(Data records)
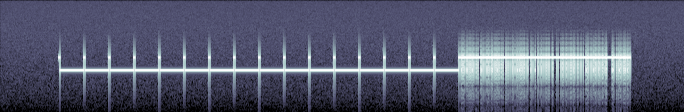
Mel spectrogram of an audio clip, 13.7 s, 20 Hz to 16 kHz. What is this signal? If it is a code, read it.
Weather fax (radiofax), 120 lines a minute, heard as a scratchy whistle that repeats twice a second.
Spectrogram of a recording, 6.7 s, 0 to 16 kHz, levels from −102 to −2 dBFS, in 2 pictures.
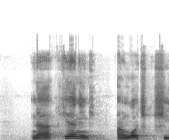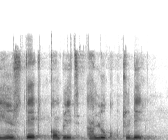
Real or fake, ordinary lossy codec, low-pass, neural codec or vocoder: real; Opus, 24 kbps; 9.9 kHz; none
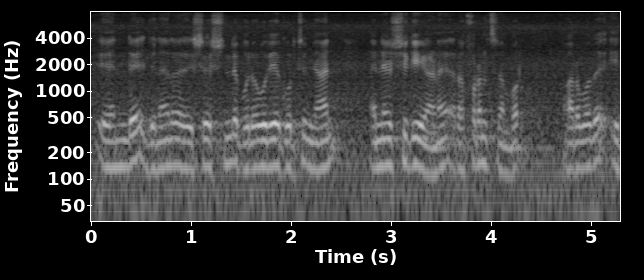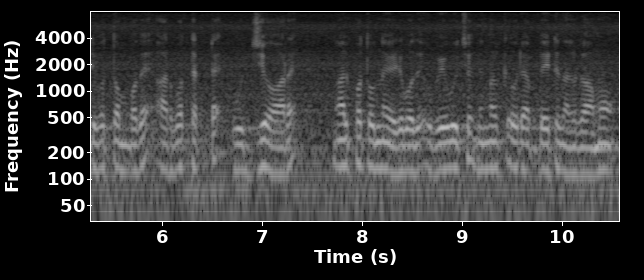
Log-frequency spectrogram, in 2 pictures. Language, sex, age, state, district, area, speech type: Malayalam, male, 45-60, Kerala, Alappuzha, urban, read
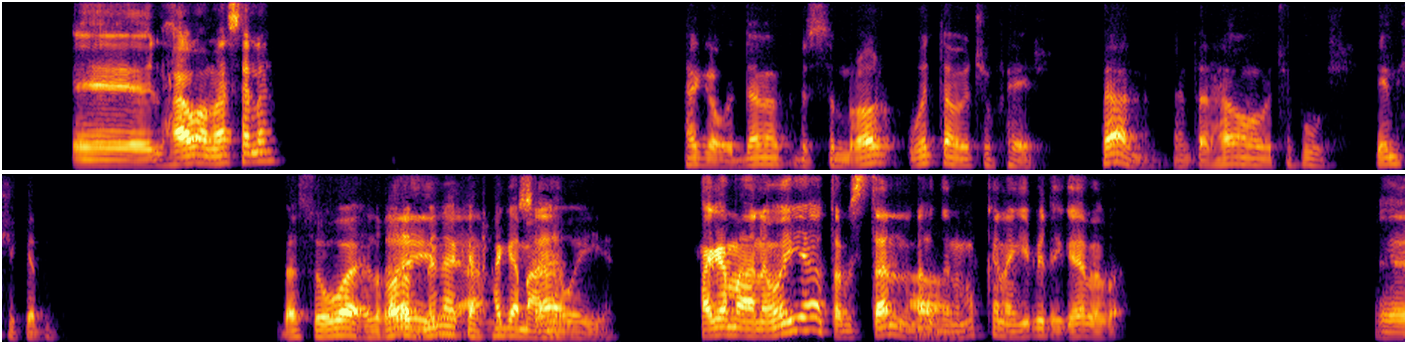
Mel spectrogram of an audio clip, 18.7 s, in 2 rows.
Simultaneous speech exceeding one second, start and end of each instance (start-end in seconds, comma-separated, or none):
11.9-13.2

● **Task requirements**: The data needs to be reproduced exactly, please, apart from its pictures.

● **Answer box**:
Mel spectrogram of an audio clip, 13.7 s, 20 Hz to 16 kHz. What is this signal? If it is a code, read it.
Weather fax (radiofax), 120 lines a minute, heard as a scratchy whistle that repeats twice a second.
Spectrogram of a recording, 6.7 s, 0 to 16 kHz, levels from −102 to −2 dBFS, in 2 pictures.
Real or fake, ordinary lossy codec, low-pass, neural codec or vocoder: real; Opus, 24 kbps; 9.9 kHz; none
Log-frequency spectrogram, in 2 pictures. Language, sex, age, state, district, area, speech type: Malayalam, male, 45-60, Kerala, Alappuzha, urban, read
Mel spectrogram of an audio clip, 18.7 s, in 2 rows.
Simultaneous speech exceeding one second, start and end of each instance (start-end in seconds, comma-separated, or none):
11.9-13.2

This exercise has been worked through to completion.